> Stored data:
****
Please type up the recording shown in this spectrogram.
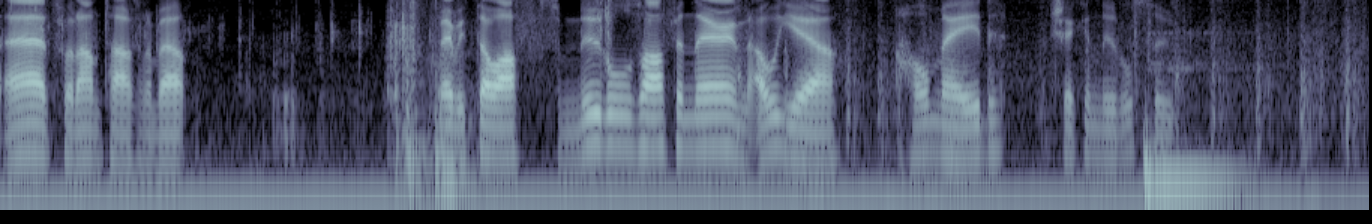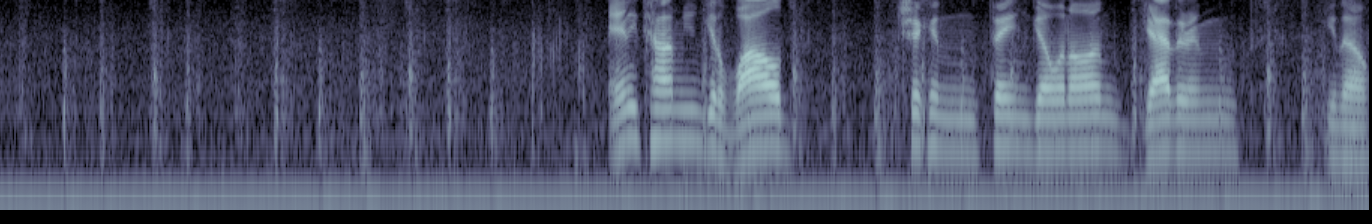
That's what I'm talking about. Maybe throw off some noodles off in there, and oh yeah, homemade chicken noodle soup. anytime you can get a wild chicken thing going on, gathering, you know,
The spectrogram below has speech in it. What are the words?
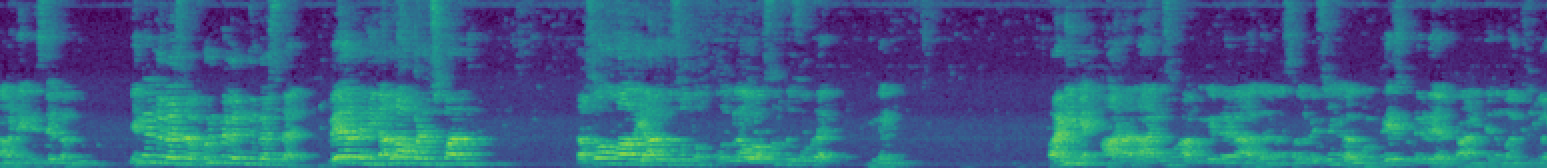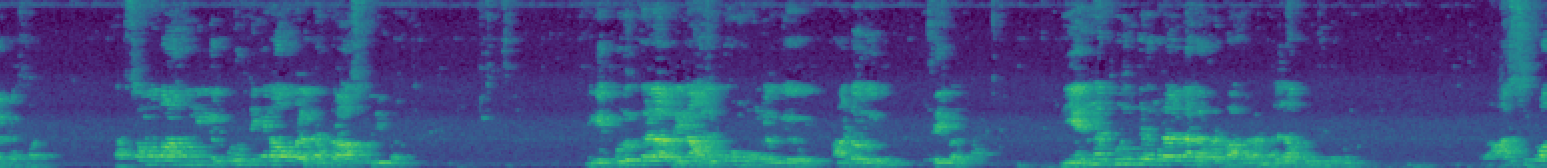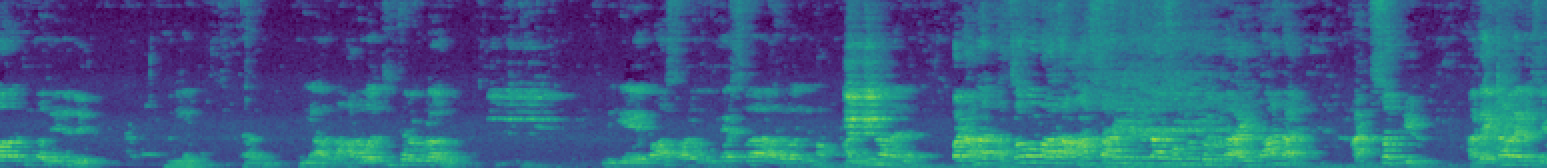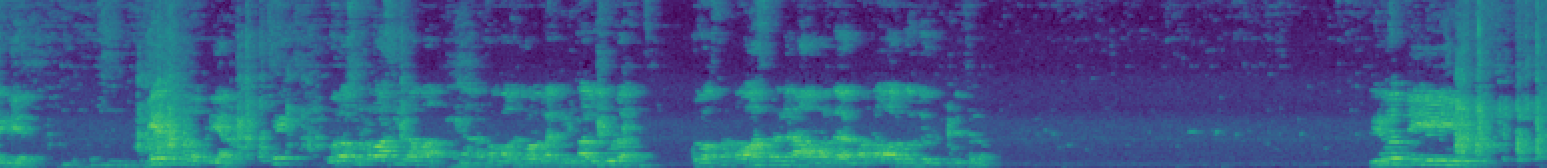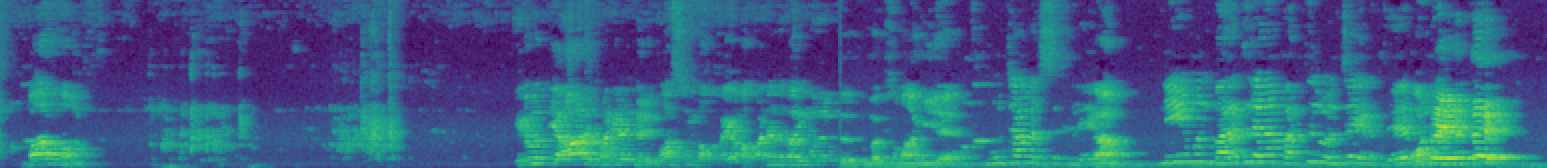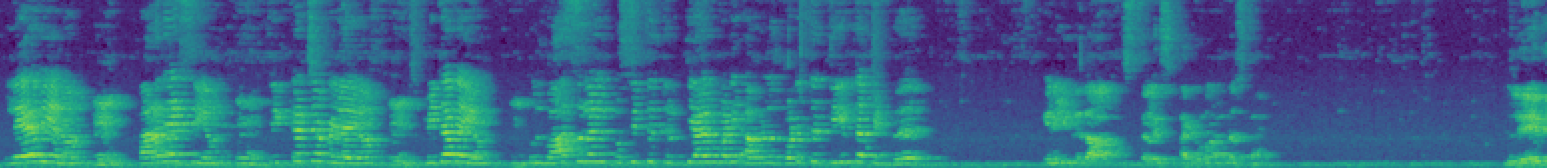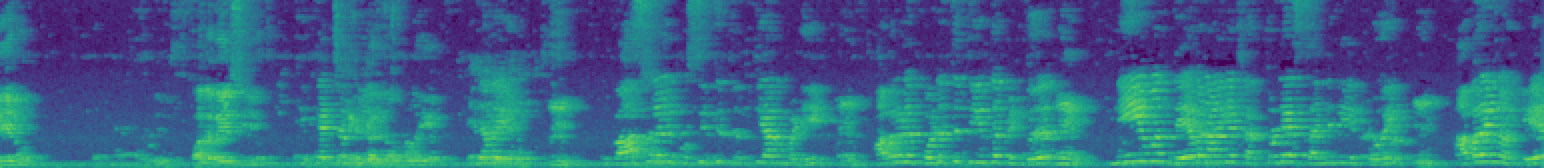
நான் எங்க இருந்து பேசுற? குறிப்பில் இருந்து பேசுற. வேதத்தை நீ நல்லா படிச்சு பாருங்க. தசோமாக யாருக்கு சொந்தம் ஒரு நான் ஒரு வசனத்தை சொல்றேன். படிங்க. ஆனா நான் என்ன சொல்றேன் அப்படின்னு கேட்டேன்னா அது நான் சில விஷயங்கள் நம்ம பேசுறது கிடையாது. நான் இந்த மாதிரி விஷயங்களை பேச மாட்டேன். தசமமாக நீங்க கொடுத்தீங்கன்னா உங்களை கற்று ஆஸ்வதிப்பார் நீங்க கொடுக்கல அப்படின்னா அதுக்கும் உங்களுக்கு ஆண்டவர் செய்வார். நீ என்ன கொடுக்குறங்கிறத தான் கற்று பார்க்குறாங்க நல்லா புரிஞ்சுக்கணும். ஆசீர்வாதத்துக்கு அது என்னது? நீங்க அதான் அதை வச்சு தரக்கூடாது இன்னைக்கு அதை பத்தி பேசலாம் அதை வந்து அப்படினால இல்லை பட் ஆனா தசமமான ஆசாரியனுக்கு தான் சொந்தம் சொல்றது ஐ காண்ட் அக்செப்ட் இட் அதை என்னால என்ன செய்ய முடியாது. ஏற்றுக்கொள்ள முடியாது. ஓகே ஒரு வருஷத்தை வாசிக்கலாமா? தசமமாக வரல இருந்தாலும் கூட ஒரு வருஷத்தை வாசிக்கிறேங்க நான் வந்த மரணவாக கொஞ்சம் முடிச்சிடும் இருபத்தி பாகமம் இருபத்தி ஆறு பன்னிரெண்டு வாசிங்க வேகமா பன்னெண்டு பதிமூணு வருஷமாகிய மூன்றாம் வருஷத்திலே நீ உன் வரத்திலெல்லாம் பத்தில் ஒன்றை எடுத்து ஒன்றை எடுத்து லேவியனும் பரதேசியும் ம், திக்கற்ற பிள்ளையும் விதவையும். உன் வாசலில் புசித்து திருப்தியாகும்படி அவர்கள் கொடுத்து தீர்ந்த பின்பு. இனி இதுதான். லேவியனும் பரதேசியும் வாசலில் புசித்து திருப்தியாகும்படி ம், அவர்களுக்கு கொடுத்து தீர்ந்த பின்பு ம், நீ உன் தேவனாகிய கர்த்தருடைய சந்நிதியில் போய் அவரை நோக்கி.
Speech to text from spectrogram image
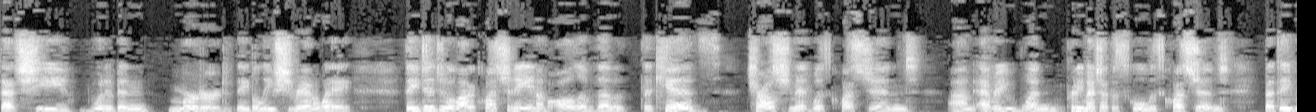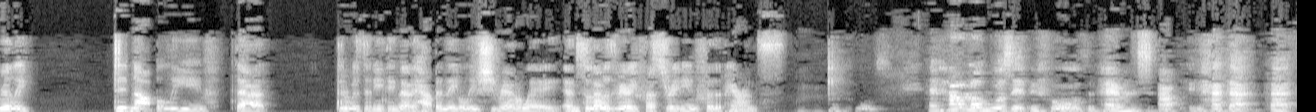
that she would have been murdered. They believed she ran away. They did do a lot of questioning of all of the, the kids. Charles Schmid was questioned. Um, everyone pretty much at the school was questioned, but they really did not believe that there was anything that happened. They believed she ran away. And so that was very frustrating for the parents. Of course. And how long was it before the parents uh, had that, that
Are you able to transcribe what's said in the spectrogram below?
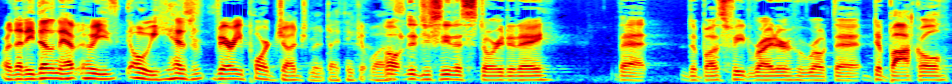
or that he doesn't have. Oh, he's oh he has very poor judgment. I think it was. Oh, did you see this story today? That the BuzzFeed writer who wrote that debacle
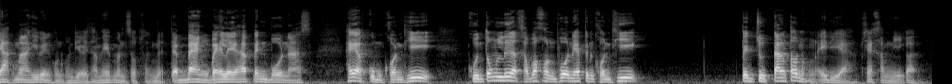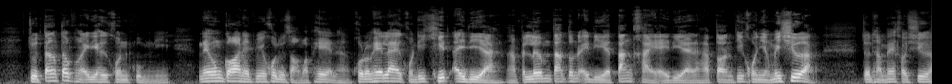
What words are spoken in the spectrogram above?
ยากมากที่เป็นคนคนเดียวทำให้มันสำเร็จแต่แบ่งไปเลยครับเป็นโบนัสให้กับกลุ่มคนที่คุณต้องเลือกครับว่าคนพวกนี้เป็นคนที่ เป็นจุดตั้งต้นของไอเดีย ใช้คำนี้ก่อน จุดตั้งต้นของไอเดียคือคนกลุ่มนี้ ในองค์กรเนี่ยมีคนอยู่ 2 ประเภทนะครับคนประเภทแรกคนที่คิดไอเดียนะเป็นเริ่มตั้งต้นไอเดีย ตั้งไข่ไอเดียนะครับตอนที่คนยังไม่เชื่อ จนทำให้เขาเชื่อ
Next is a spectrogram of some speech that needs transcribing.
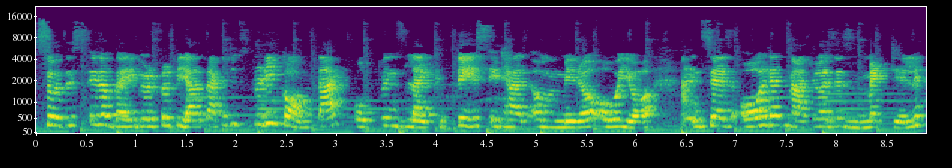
So this is a very beautiful PR package. It's pretty compact, opens like this. It has a mirror over here and says all that matters is Mettle.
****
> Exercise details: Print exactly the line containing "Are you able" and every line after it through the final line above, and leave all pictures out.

> Your response:
Are you able to transcribe what's said in the spectrogram below?
or that he doesn't have. Oh, he's oh he has very poor judgment. I think it was. Oh, did you see this story today? That the BuzzFeed writer who wrote that debacle
What words are spoken in the spectrogram above?
ยากมากที่เป็นคนคนเดียวทำให้มันสำเร็จแต่แบ่งไปเลยครับเป็นโบนัสให้กับกลุ่มคนที่คุณต้องเลือกครับว่าคนพวกนี้เป็นคนที่ เป็นจุดตั้งต้นของไอเดีย ใช้คำนี้ก่อน จุดตั้งต้นของไอเดียคือคนกลุ่มนี้ ในองค์กรเนี่ยมีคนอยู่ 2 ประเภทนะครับคนประเภทแรกคนที่คิดไอเดียนะเป็นเริ่มตั้งต้นไอเดีย ตั้งไข่ไอเดียนะครับตอนที่คนยังไม่เชื่อ จนทำให้เขาเชื่อ
Next is a spectrogram of some speech that needs transcribing.
So this is a very beautiful PR package. It's pretty compact, opens like this. It has a mirror over here and says all that matters is Mettle.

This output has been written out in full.